When I was a boy, I only had a couple of hours worth of concentration a day to devote to anything educational, anyway (and I've only gone downhill since). Adding another hour to the school day and giving me more homework would have only improved my skills at shooting spit wads and daydreaming.
Perhaps instead of lengthening the time involved in schooling, our children would benefit more from shorter, more intense bursts of education. The dramatic results from huge numbers of homeschoolers in America show that children can receive above- average educations in as little as a couple of hours a day.
Obviously, the intensity and focus of parental attention can't be replicated in a large classroom, but the point remains that the quantity of time spent in class is not the determining factor in the quality of the education received.
The continually lengthening school day and school year seems to be caused by two societal problems: the inability of the schools to maintain discipline and the willingness of parents to allow their children to be over-scheduled into a rat race.
Too much time that should be spent teaching is wasted on just maintaining order. Teachers' hands have been tied and administrators are often afraid to take the actions necessary to protect the learning environment for fear of confrontation with parents who would rather enable bad behavior than punish their little darlings.

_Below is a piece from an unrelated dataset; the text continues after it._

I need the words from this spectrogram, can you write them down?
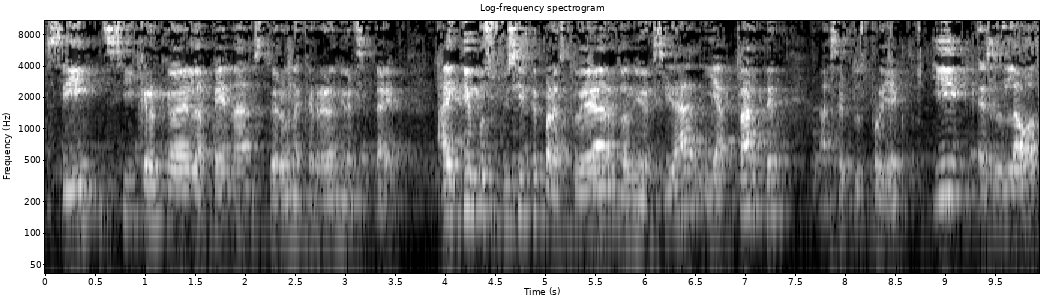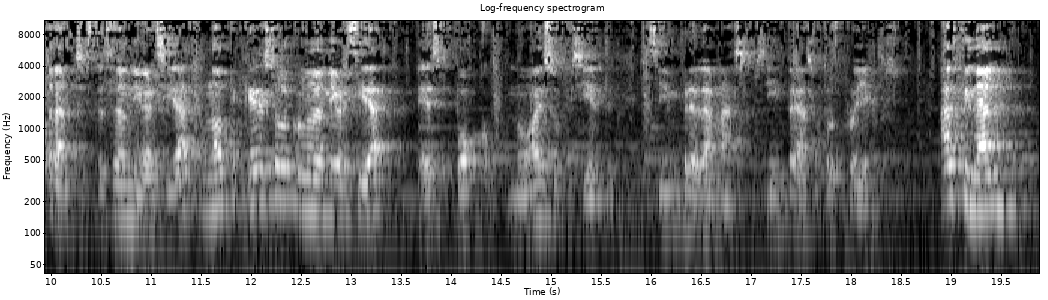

The key to shorter school days and more focused learning is discipline. Without it, you could send kids to school 12 hours a day year-round and they wouldn't learn a thing.
When it comes to over scheduling, the voice of reason to declare enough is enough should be that of the parents. Sadly, though, many parents either don't notice, don't care, or even worse are glad to have their children busy from dawn to dusk.
Many children eat most of their meals in a cafeteria instead of at home and some parents have come to view the school system as a guilt-free babysitting service that relieves them of the responsibility of raising their own children.
Childhood is precious  and short. Kids shouldn't get home at dark with a backpack full of homework for the next day. Education is an important part of growing up, but so is building forts, playing football and climbing trees. They'll have their entire adult lives to work.
For now, children need to play, and we parents need to love them enough to guard their time and give them back the gift of childhood.